AUGUSTA, Maine — A bill backed by Gov. Paul LePage to create a six-year statute of limitations to enforce environmental violations faces an uphill climb after a second decisive committee vote opposing the measure.
The Legislature’s Judiciary Committee voted 8-1 against the bill sponsored by Sen. Lois Snowe-Mello, R-Poland. The panel’s bipartisan decision mirrored a previous vote in March as a majority of Republicans and Democrats worried the measure would make it difficult for Department of Environmental Protection to enforce pollution violations.
Sen. David Hastings, R-Fryeburg, the chairman of the committee, introduced an amended version Tuesday in hope of convincing the panel to endorse the bill.
Hastings said a statute of limitations was necessary to prevent unnecessary crackdowns by the DEP. Hastings acknowledged the bill wasn’t airtight and that some violators could exploit it, but, he said, “That’s a pretty rare thing.”
The LePage administration originally had included a similar measure in its regulatory reform package.
But Republicans and Democrats said ambiguity in the bill could be a problem for the DEP and costly for taxpayers.

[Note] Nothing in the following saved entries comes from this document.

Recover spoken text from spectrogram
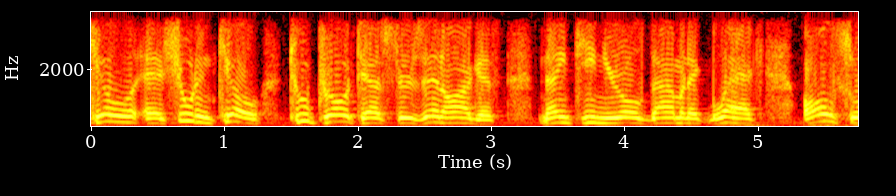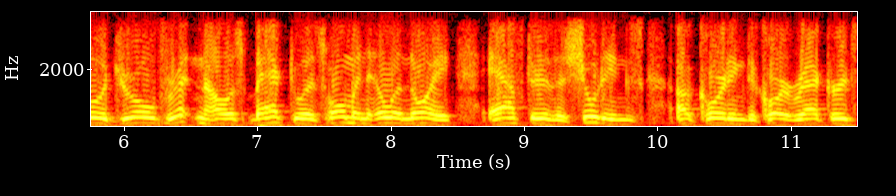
kill, uh, shoot and kill two protesters in August. 19-year-old Dominic Black also drove Rittenhouse back to his home in Illinois after the shootings, according to court records.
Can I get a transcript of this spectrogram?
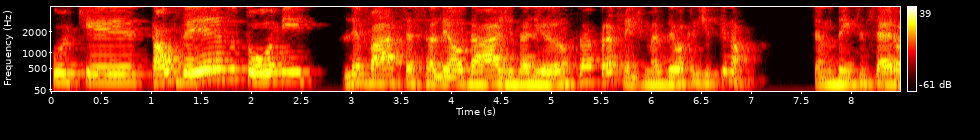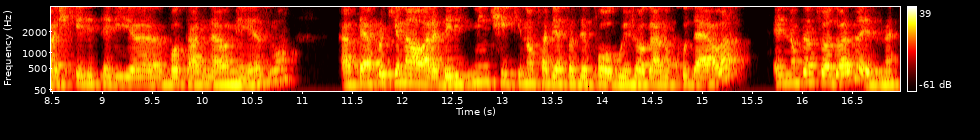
porque talvez o Tommy levasse essa lealdade da aliança para frente, mas eu acredito que não. Sendo bem sincero, acho que ele teria votado nela mesmo, até porque na hora dele mentir que não sabia fazer fogo e jogar no cu dela, ele não pensou duas vezes, né?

Lawmakers argued that changing the law could create the need for more legal action for the state if violators stalled while hoping to exhaust the six-year enforcement limit.
During a public hearing in March, John Glowa, a DEP employee testifying as a private citizen, said the bill took away the agency’s leverage to force violators to settle disputes administratively, rather than through the court system.
Glowa said the department could be forced to take enforcement action sooner than it should to pre-empt the statute of limitations provision.
Rep. Charlie Priest, D-Brunswick, argued that a violation that slipped through the cracks would shift cleanup costs and responsibilities from the violator to taxpayers.
Under the bill, the six-year statute of limitations would have kicked in after a violation was discovered.
Rep. Bradley Moulton, R-York, worried the proposed change would “open up a gamut of challenges.”
Rep. Maeghan Maloney, D-Augusta, said she didn’t understand the need for the change. Maloney said she hadn’t heard of a single business coming forward to say current law was a problem.
“Before I pass a bill, I like to know that we’re fixing a problem,” Maloney said. “I don’t see why we need to make a change.”
Similar proposals have come before the Legislature twice in the past five years. The most recent came in 2007 and led to the state’s current 10-year statute of limitations law on certain violations for air emissions and water quality.
On Tuesday, four Republicans and four Democrats opposed Snowe-Mello’s proposal.
The vote will go to the Senate as a divided report, meaning the chamber can’t pass or oppose the measure without a floor debate.
See more news from the Sun Journal at http://www.sunjournal.com/.